- The requirement in Dodd-Frank that a preemption determination by the OCC must be made by regulation or order on a case-by-case basis does not mean that a court cannot make a preemption determination without factual proof about the degree of a state law’s impact on a national bank. Before and after Dodd-Frank, courts apply Barnett Bank to determine preemption.
- A requirement for a fact intensive inquiry into whether a state law would effectively foreclose a national bank power “would produce intolerable instability as to what state laws are actually preempted, when, and as to which banks.” Preemption is ordinarily a legal test and “transforming it into a fact-specific inquiry would leave banks and regulators guessing what state laws are preempted.” States could impose regulations “that strike at the heart of bank powers from mortgage terms to loan fees, so long as those regulations do not practically stop banks from offering a product or service.” In addition, there would be no guidance for banks and courts “on how much regulation is too much, leaving preemption determinations to shift with market conditions and judges’ economic assessments.”
Oral argument is scheduled for February 27, 2024. The Justice Department (DOJ) has filed a motion with the Supreme Court seeking leave to participate in the oral argument as amicus curiae and for divided argument. DOJ filed an amicus brief in support of vacating the Second Circuit’s decision.
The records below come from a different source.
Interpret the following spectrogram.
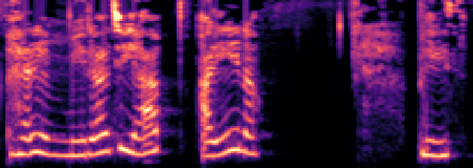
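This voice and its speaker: Storybook: a woman doing a friendly young woman, polite and affectionate, high and soft. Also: takes it slowly.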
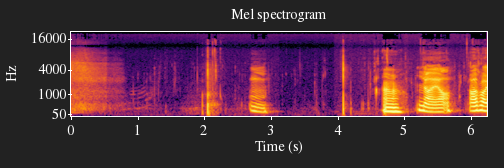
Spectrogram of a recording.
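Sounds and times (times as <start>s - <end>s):
breathy push of air: 0.0s - 0.8s
gum chewing: 1.0s - 6.0s
gum bubble pop: 1.9s - 2.3s
speech: 2.7s - 3.0s, 4.7s - 6.2s.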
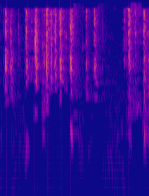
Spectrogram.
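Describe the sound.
Quick typing of a search keyword on a computer keyboard: crisp, rapid key clicks in bursts, broken by a brief pause before a final flurry of keystrokes.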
In its brief, DOJ argues that the Second Circuit’s conclusion that a state law is preempted if it attempts to “control” a national bank’s exercise of its powers “runs counter to the ordinary meaning of the term ‘significantly interferes with’; it is inconsistent with Congress’s evident expectation that preemption determinations will rest on practical degree-of-interference assessments; and it does not account for this Court’s many decisions holding that the NBA did not preempt various state laws regulating national banks’ banking activities.” In its motion for leave to participate, DOJ states that the petitioners have consented to the motion and agreed to cede ten minutes of their argument time to DOJ. DOJ also notes that “the United States has previously presented oral argument as amicus curiae in cases concerning the interpretation and application of the Dodd-Frank Act and the NBA,” with Watters v. Wachovia Bank and Barnett Bank cited as examples.